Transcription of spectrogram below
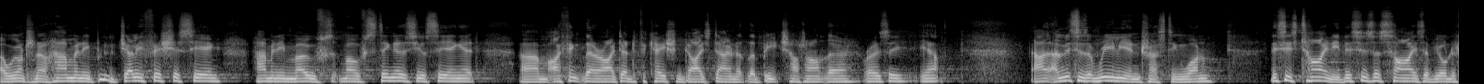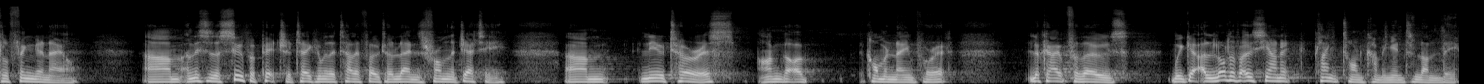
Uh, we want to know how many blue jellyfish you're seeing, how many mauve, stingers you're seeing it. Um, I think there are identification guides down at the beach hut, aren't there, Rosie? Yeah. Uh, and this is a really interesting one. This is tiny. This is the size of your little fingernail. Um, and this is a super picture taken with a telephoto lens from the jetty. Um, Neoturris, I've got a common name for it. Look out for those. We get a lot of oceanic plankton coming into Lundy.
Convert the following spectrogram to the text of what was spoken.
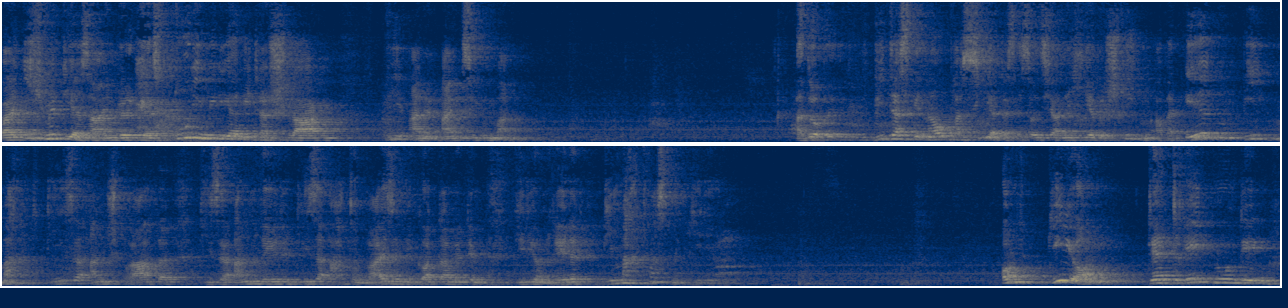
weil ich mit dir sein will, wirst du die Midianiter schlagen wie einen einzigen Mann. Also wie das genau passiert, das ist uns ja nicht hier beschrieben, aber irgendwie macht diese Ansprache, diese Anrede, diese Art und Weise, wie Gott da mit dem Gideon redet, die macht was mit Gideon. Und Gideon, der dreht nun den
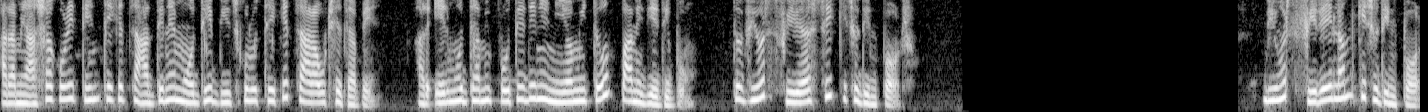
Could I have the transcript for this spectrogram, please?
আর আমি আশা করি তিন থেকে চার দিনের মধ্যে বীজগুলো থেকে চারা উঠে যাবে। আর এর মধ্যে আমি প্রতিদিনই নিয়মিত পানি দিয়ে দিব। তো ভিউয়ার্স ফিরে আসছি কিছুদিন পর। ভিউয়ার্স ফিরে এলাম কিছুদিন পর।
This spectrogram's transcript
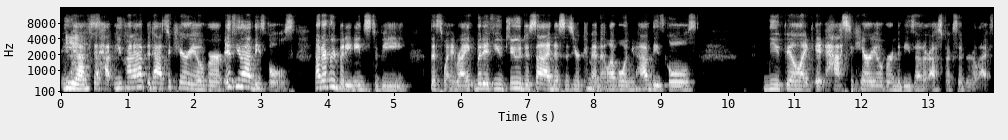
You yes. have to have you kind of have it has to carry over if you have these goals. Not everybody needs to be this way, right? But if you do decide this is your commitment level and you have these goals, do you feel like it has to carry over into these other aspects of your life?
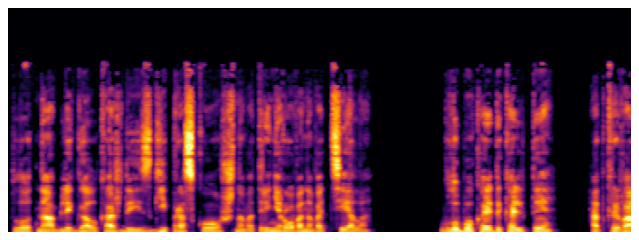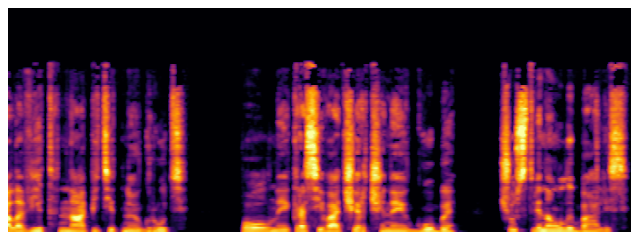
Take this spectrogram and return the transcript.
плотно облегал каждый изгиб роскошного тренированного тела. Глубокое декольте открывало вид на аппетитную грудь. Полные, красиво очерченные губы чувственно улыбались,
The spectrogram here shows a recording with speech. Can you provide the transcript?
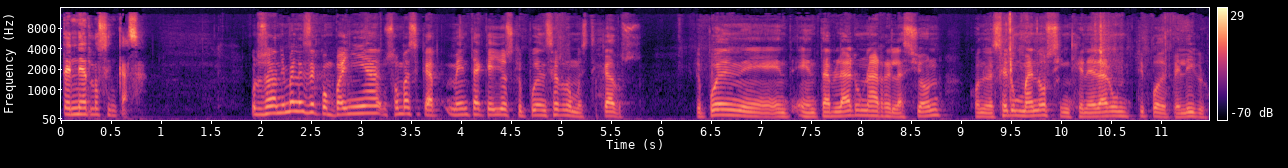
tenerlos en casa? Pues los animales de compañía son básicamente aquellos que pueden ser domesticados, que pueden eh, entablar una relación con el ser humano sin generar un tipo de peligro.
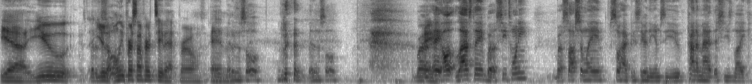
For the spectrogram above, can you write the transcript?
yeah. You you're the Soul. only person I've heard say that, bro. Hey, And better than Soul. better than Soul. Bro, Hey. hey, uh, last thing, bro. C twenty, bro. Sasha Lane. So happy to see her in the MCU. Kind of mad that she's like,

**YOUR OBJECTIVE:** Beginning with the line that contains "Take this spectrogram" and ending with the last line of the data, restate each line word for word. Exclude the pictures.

**TASK OUTPUT:**
Take this spectrogram and return the transcript.
плотно облегал каждый изгиб роскошного тренированного тела. Глубокое декольте открывало вид на аппетитную грудь. Полные, красиво очерченные губы чувственно улыбались,
The spectrogram here shows a recording with speech. Can you provide the transcript?
tenerlos en casa? Pues los animales de compañía son básicamente aquellos que pueden ser domesticados, que pueden eh, entablar una relación con el ser humano sin generar un tipo de peligro.
For the spectrogram above, can you write the transcript?
yeah. You you're the Soul. only person I've heard say that, bro. Hey, And better than Soul. better than Soul. Bro, Hey. hey, uh, last thing, bro. C twenty, bro. Sasha Lane. So happy to see her in the MCU. Kind of mad that she's like,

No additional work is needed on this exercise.